There is currently only direct freight rail service linking China and Europe. However, Belgium and China are working on a program to launch a passenger train line between Europe and China. The so-called Diamond Silk Road is to connect Antwerp and Shanghai by a passenger train running through 10 other cities including Brussels, Moscow, Ulaanbaatar in Mongolia and Beijing.
"If you ask me which is more important, passenger or cargo, I would definitely say passengers. Cargo is transited for the benefits of these passengers from these countries. These railway projects will boost connectivity not only in infrastructure but also in people-to-people communication," he says.

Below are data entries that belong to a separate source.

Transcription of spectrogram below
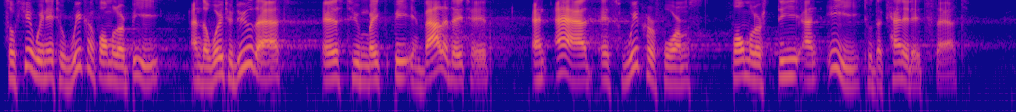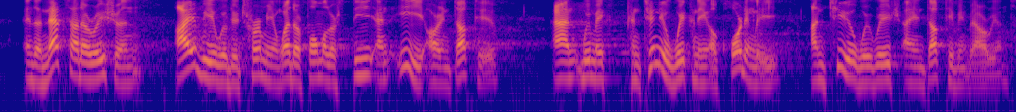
So here we need to weaken formula B, and the way to do that is to make B invalidated and add its weaker forms, formulas D and E, to the candidate set. In the next iteration, Ivy will determine whether formulas D and E are inductive, and we may continue weakening accordingly until we reach an inductive invariant.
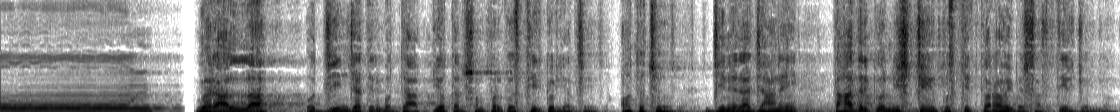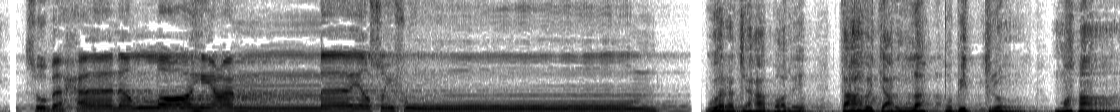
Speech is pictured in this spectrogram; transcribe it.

In Grom's mind, Eurasia is a region with unique advantages regarding competitiveness and connectivity. Due to booming trade along the new Silk Road, businesses and people in the region should establish relations on a personal level, he says.
"On the one hand, we are so different. But on the other hand, this difference between us has encouraged us to be connected even more. And it will offer opportunities for us - we are all neighbors - to know and learn about each other," he says.
In addition, Grom says: "We are all in one supply chain. It's very important to synchronize our developments. There is no value if someone will be ahead in this race.
"We all have to be winners. What I call 'win' is that we are playing on one team. To be the winners is to have us all involved, unite our efforts and work together for our common Eurasian future."